Similar Bill, Pocket-Vetoed in January, Received Unanimous Legislative Approval Last Session
Legislation sponsored by Assemblyman Tim Eustace to prohibit individuals convicted of carjacking, gang criminality, racketeering, making terroristic threats or the unlawful possession of a machine gun or handgun from purchasing or owning a firearm in New Jersey was advanced Thursday by an Assembly committee.
“This common sense public safety bill – which even gun rights groups can agree with – will give greater discretion to state prosecutors as they work to keep the public safe,” said Eustace (D-Bergen/Passaic). “This legislation is simply about protecting the people of New Jersey.”
The bill (A-2443) would add carjacking, gang criminality, racketeering, terroristic threat and unlawful possession of a machine gun or handgun convictions to the list of crimes that under current law would prohibit an individual from purchasing or owning a gun in the state.

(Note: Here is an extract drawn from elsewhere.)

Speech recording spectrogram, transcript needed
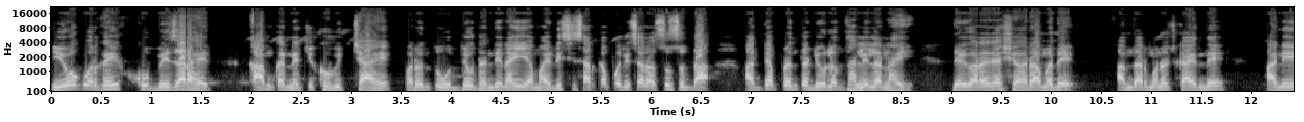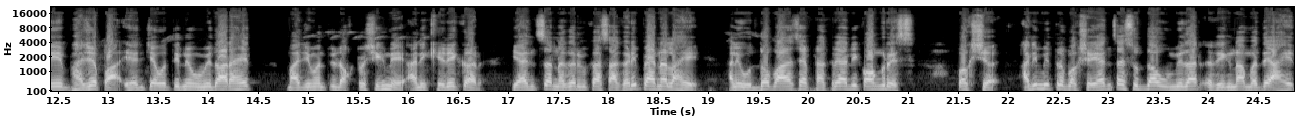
युवक वर्गही खूप बेजार आहेत. काम करण्याची खूप इच्छा आहे परंतु उद्योगधंदे नाही एम आय डी सी सारखा परिसर असून सुद्धा अद्यापर्यंत डेव्हलप झालेला नाही. देळगाव शहरामध्ये आमदार मनोज कायंदे आणि भाजपा यांच्या वतीने उमेदवार आहेत. माजी मंत्री डॉक्टर शिंगणे आणि खेडेकर यांचं नगरविकास आघाडी पॅनल आहे आणि उद्धव बाळासाहेब ठाकरे आणि काँग्रेस पक्ष आणि मित्र पक्ष यांचा सुद्धा उमेदवार रिंगणामध्ये आहेत.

Current law disqualifies a person who has been convicted of certain serious crimes from purchasing or owning firearms. These crimes include: aggravated assault; arson; burglary; escape; extortion; homicide; kidnapping; robbery; aggravated sexual assault; sexual assault; bias intimidation; endangering the welfare of a child; stalking; a crime involving domestic violence; certain crimes related to unlawful possession of weapons; and certain crimes related to controlled dangerous substances. Under this law, a person who has been convicted of any of these offenses and who possesses or owns a firearm is guilty of a crime of the second degree. Second degree crimes are punishable by a fine of up to $150,000, a term of imprisonment of five to 10 years or both.
Under the bill, an individual who purchases or owns a firearm, who has been convicted of any of the crimes specified in the bill, would also be guilty of a crime of the second degree.
“Guns are fatal when in the wrong hands,” said Eustace. “This bill can help keep guns away from individuals who have shown a clear disregard for their fellow man and the law.”
The bill was advanced by the Assembly Law and Public Safety Committee.